NASO hypes indigenous community
One of the great things about being on a college campus is you can meet many people from different walks of life. Diversity enrichment can enhance a student overall, so instead of brushing off the opportunity, why not join a student organization that fulfills that need?
“We try to promote a sense of identity and pride for our native students as well as a strong connection to the local native community,” said Jasmine Culp, president of the Native American Student Organization.
NASO has about 10-15 members and has been established at Eastern Michigan University for quite some time. In addition to its student involvement, it also carries support from faculty staff on campus and also the local native community.
Culp, a junior at EMU, also discusses the many diverse activities the NASO provides that will help other students understand and support Native American languages and culture.
“Some examples of events include storytelling, hand drum workshops and beading
workshops,” Culp said.
The NASO along with the Center for Multicultural Affairs are teaming to put on a host of events for this month’s Native American Heritage Month. One of the many events they will host this month is a panel discussion entitled “Unmet Needs in Indian Country,” which will bring many local Native Americans to EMU on 6 p.m. on Nov. 17 in Student Center room 330.
The kickoff of the Native American Heritage Month is their biggest event, which is the Fall Feast. The event, which took place in the Student Center on Monday, Nov. 2, brought more than 60 people to EMU to partake in some tasty traditional Native American dishes, while listening to the sounds of Blue Lake, a traditional drumming band.

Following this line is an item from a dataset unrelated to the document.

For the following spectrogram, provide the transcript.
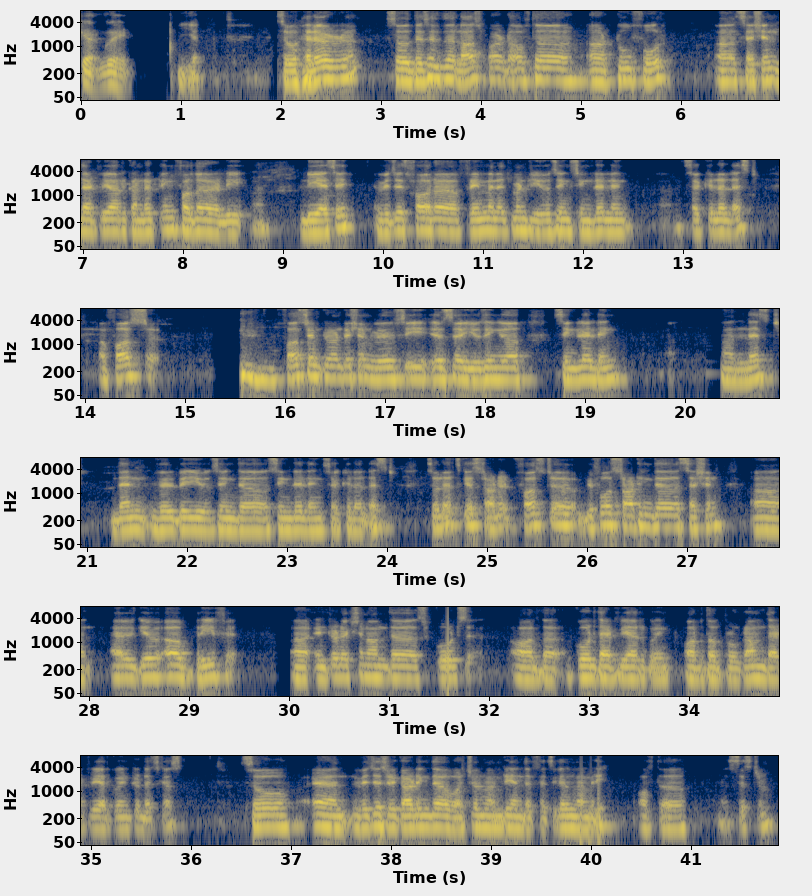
Sure, go ahead. Yeah. So hello everyone. So this is the last part of the uh, 2-4 uh, session that we are conducting for the D DSA, which is for uh, frame management using single link circular list. Uh, first, first implementation we will see is uh, using a single link uh, list. Then we'll be using the single link circular list. So let's get started. First, before starting the session, I'll give a brief introduction on the codes or the code that we are going or the program that we are going to discuss. So uh, which is regarding the virtual memory and the physical memory of the system.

“The Fall Feast has been an annual tradition at Eastern for many years now; it is held to celebrate the harvest and as an event that brings the campus community together with the local Native community,” said Lori Burlingame, the adviser for the NASO.
Culp added they also like to address members of the community at the Feast.

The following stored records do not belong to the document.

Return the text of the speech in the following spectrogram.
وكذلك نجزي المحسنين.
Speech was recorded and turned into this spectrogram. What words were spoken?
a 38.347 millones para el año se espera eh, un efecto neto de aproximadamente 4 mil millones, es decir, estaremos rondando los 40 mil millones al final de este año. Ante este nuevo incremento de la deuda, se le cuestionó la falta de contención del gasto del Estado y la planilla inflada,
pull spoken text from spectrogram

“It is our way of recognizing that this is the time of year for harvesting foods and to recognize the accomplishments and progress reached throughout the year,” Culp said.
This year the honoree was EMU professor Dr. Kay McGowan. Her many accomplishments this year included an induction into the Michigan Women’s Hall of Fame, and according to Burlingame, “She was being honored because of her tremendous work on behalf of indigenous people’s and women’s rights throughout the world.”

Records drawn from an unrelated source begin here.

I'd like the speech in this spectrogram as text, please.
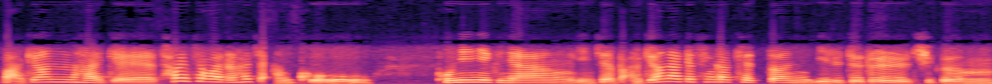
막연하게 사회생활을 하지 않고 본인이 그냥 이제 막연하게 생각했던 일들을 지금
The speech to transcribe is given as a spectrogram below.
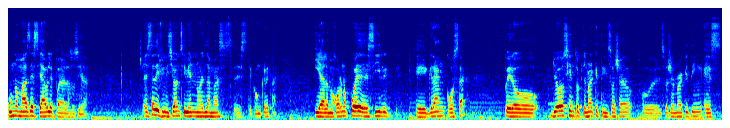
uno más deseable para la sociedad. Esta definición, si bien no es la más este, concreta, y a lo mejor no puede decir eh, gran cosa, pero yo siento que el marketing social o el social marketing es,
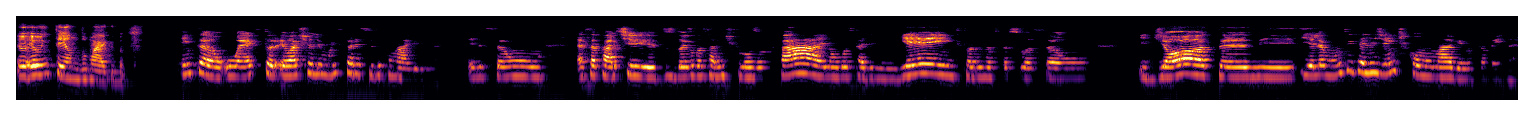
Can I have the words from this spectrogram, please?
eu, eu entendo o Magno. Então, o Hector, eu acho ele muito parecido com o Magno, né? Eles são essa parte dos dois gostarem de filosofar e não gostar de ninguém, que todas as pessoas são idiotas e, e ele é muito inteligente como o Magno também, né?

If you would like to join the NASO or learn more about the organization, Culp ensures the door is always open for thoughts and suggestions from new members.
“We are always happy to have new members interested in joining NASO,” she said, “and of course we would welcome them. It is very important for us to support native students and to also help anyone with a genuine interest in native language and culture.For more information, contact Culp at firstname.lastname@example.org.